The Golden Horse Film Festival (金馬獎), which will climax on Nov. 24 when Taiwan’s version of the Oscars are given out, remains the biggest film industry event for the country and the one with the most significant international profile, (despite all the negative coverage it is often able to bring on itself). And this year, even before the first warm up events are underway, the Golden Horse organizers have brought down a torrent of abuse due to their selection of Chinese actor Huang Bo (黃渤) as one of the hosts. Irate netizens are asking: “Have all Taiwanese male celebrities suddenly died?”
Well, its not like the Golden Horse Awards were an exclusively Taiwanese affair. That’s probably why no eyebrows where raised when Bowie Tsang (曾寶儀) and Eric Tsang (曾志偉), a father and daughter duo from Hong Kong, took on hosting duties last year, with notable success. It seemed no more than appropriate when one of the big winners of 2011 was A Simple Life (桃姐), with Hong Kong screen legend Deannie Yip (葉德嫻), picking up Best Actress.
Bo, meanwhile, has perfectly good credentials to serve as a host. He won Best Actor at the Golden Horse Awards back in 2009, subsequently served on the jury and starred in the massive Taiwanese big screen police soap opera Black and White (痞子英雄首部曲：全面開戰).
This year, Bo will be working together with Bowie Tsang, who is back for a return engagement.
A report on China Economic Net (ce.cn) said that Bo not only did not feel bad about this reception, but went out of his way to welcome questions, saying that people should have a right to express themselves. There is something deeply ironic about this, but Pop Stop will leave readers to draw their own conclusions.
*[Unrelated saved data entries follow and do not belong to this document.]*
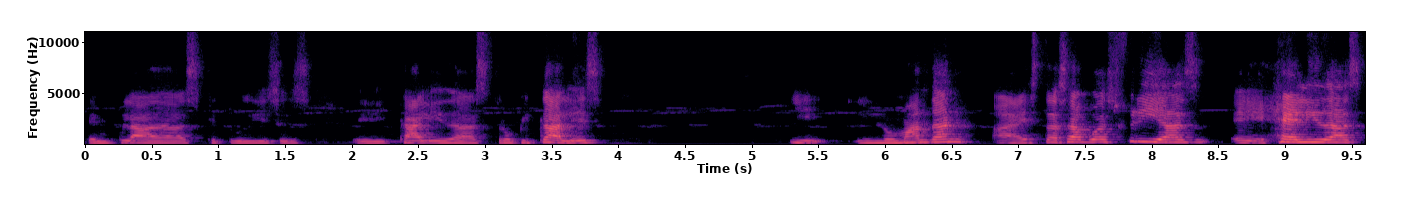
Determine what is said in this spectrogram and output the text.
templadas, que tú dices, eh, cálidas, tropicales, y, lo mandan a estas aguas frías, eh, gélidas,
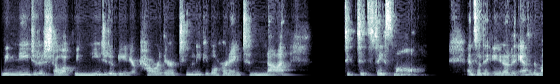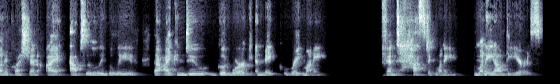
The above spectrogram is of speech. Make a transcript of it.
We need you to show up. We need you to be in your power. There are too many people hurting to not to, to stay small. And so to you know to answer the money question i absolutely believe that i can do good work and make great money fantastic money, money out the ears.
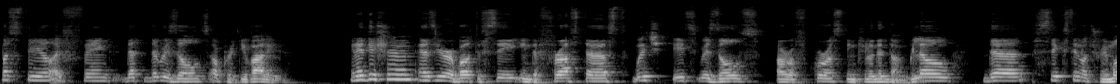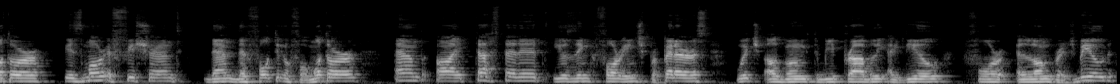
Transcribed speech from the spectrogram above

Supporters of Bo’s selection, that include Tsang father and daughter, welcome this line up as a way of injecting greater variety into what had become an often stilted affair. Although Bo is the first person from China to take on host duties at the Golden Horse, Chinese films have increasingly featured in the award ceremony. “It’s a great honor for me to be a host at Chinese-language cinema’s big party. The Golden Horse Awards are an event full of suspense, and I am excited to see what we can do to make it even more appealing through our efforts.”
The gossip media is also all aghast with news that supermodel Lin Chi-ling (林志玲) is possibly showing signs of age, and has gone so far as to admit to being 38 years old. Lin has been working hard in Japan and China, only making occasional visits back to Taiwan, and local media have become mesmerized by the issue of whether she has undergone plastic surgery, a topic that is in danger of becoming more important than speculation about when she will marry Jerry Yan (言承旭).
In reports earlier this week, Lin showed her media savvy, palming away media questions with lighthearted banter. “Everyone has become so familiar with the way I look over the last 10 years,” she said. “I wouldn’t want to change anything, and if I did, ‘old father heaven’ would need to give me a spanking.” She added that she has been working very hard and that her body has been telling her to slow down.
While Lin continues to look pretty good on and off the screen, songstress Sally Yeh (葉蒨文) has a harder fight on her hands in trying to look young … or at least to project youthfulness. Pop Stop would hate to discriminate on grounds of age, but it just needs to be said that the 51-year-old Yeh really does not need to show quite so much buttock, crotch or breast. In her Intimately Yours 2012 concert in Hong Kong earlier this week, she made some audience members feel that intimacy had got slightly out of hand, dressing in a selection of revealing costumes that just got a little bit too much in your face.